GIVEN ENTRIES —

==*==

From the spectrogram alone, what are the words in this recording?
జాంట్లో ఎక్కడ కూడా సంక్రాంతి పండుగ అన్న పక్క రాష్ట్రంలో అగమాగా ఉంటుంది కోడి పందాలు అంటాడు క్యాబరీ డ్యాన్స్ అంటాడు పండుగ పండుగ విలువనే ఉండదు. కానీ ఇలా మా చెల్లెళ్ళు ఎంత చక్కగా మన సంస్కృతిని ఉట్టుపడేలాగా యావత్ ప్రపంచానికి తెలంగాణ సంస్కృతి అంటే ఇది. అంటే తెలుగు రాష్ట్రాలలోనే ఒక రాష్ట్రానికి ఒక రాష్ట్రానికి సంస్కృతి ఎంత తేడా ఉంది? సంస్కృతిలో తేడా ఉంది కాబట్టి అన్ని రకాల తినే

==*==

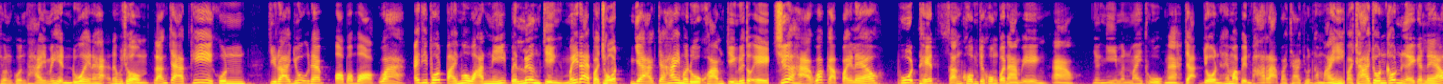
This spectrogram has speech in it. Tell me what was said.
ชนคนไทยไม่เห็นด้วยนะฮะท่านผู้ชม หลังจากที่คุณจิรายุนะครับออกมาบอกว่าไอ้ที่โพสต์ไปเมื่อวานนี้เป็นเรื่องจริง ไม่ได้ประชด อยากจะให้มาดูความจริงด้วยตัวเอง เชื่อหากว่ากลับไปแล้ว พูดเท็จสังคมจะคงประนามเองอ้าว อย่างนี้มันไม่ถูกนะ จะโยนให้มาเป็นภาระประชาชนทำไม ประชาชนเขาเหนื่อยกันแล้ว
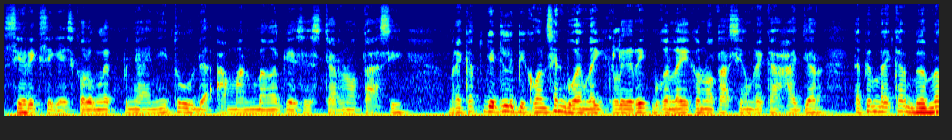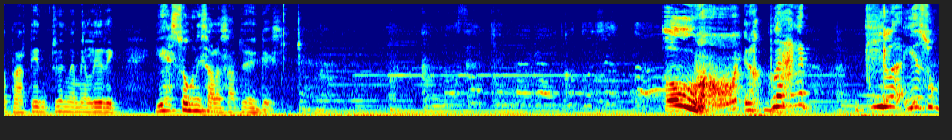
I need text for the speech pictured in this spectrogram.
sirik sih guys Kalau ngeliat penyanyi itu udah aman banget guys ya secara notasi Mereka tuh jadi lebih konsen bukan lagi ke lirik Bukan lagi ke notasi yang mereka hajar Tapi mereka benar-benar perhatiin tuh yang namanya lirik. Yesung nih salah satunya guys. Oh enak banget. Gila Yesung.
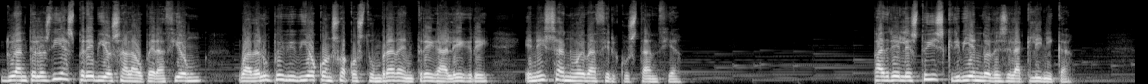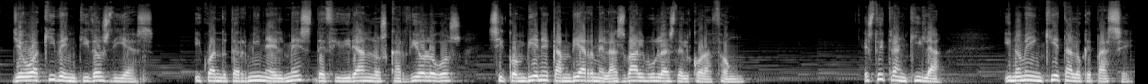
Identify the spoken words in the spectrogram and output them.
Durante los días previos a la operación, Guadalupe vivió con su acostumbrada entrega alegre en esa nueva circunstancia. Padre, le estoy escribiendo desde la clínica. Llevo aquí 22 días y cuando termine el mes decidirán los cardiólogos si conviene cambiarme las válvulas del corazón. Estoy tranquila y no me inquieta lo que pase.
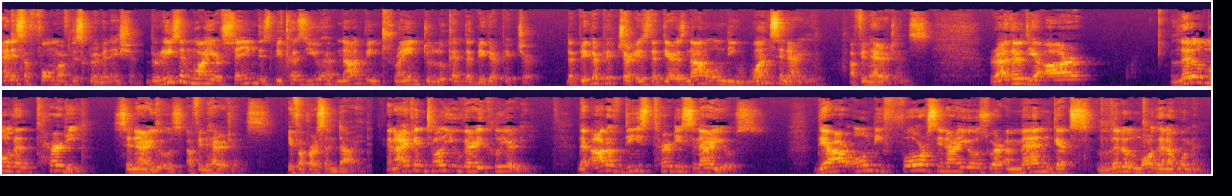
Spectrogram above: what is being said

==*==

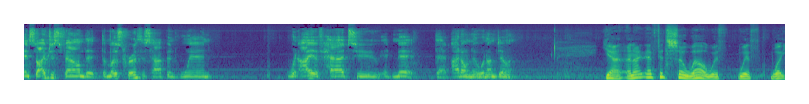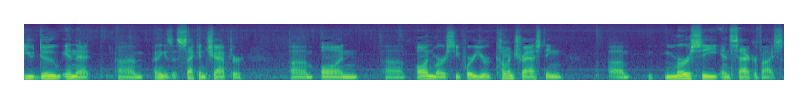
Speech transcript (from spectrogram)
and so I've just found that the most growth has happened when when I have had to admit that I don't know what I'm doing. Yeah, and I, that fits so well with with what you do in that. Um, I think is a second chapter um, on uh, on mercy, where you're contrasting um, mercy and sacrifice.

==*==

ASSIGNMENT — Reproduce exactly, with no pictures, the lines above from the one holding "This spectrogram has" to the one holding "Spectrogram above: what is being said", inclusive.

SOLVED PROBLEM —
This spectrogram has speech in it. Tell me what was said.
ชนคนไทยไม่เห็นด้วยนะฮะท่านผู้ชม หลังจากที่คุณจิรายุนะครับออกมาบอกว่าไอ้ที่โพสต์ไปเมื่อวานนี้เป็นเรื่องจริง ไม่ได้ประชด อยากจะให้มาดูความจริงด้วยตัวเอง เชื่อหากว่ากลับไปแล้ว พูดเท็จสังคมจะคงประนามเองอ้าว อย่างนี้มันไม่ถูกนะ จะโยนให้มาเป็นภาระประชาชนทำไม ประชาชนเขาเหนื่อยกันแล้ว
I need text for the speech pictured in this spectrogram.
sirik sih guys Kalau ngeliat penyanyi itu udah aman banget guys ya secara notasi Mereka tuh jadi lebih konsen bukan lagi ke lirik Bukan lagi ke notasi yang mereka hajar Tapi mereka benar-benar perhatiin tuh yang namanya lirik. Yesung nih salah satunya guys. Oh enak banget. Gila Yesung.
Identify the spoken words in the spectrogram and output them.
Durante los días previos a la operación, Guadalupe vivió con su acostumbrada entrega alegre en esa nueva circunstancia. Padre, le estoy escribiendo desde la clínica. Llevo aquí 22 días y cuando termine el mes decidirán los cardiólogos si conviene cambiarme las válvulas del corazón. Estoy tranquila y no me inquieta lo que pase.
Spectrogram above: what is being said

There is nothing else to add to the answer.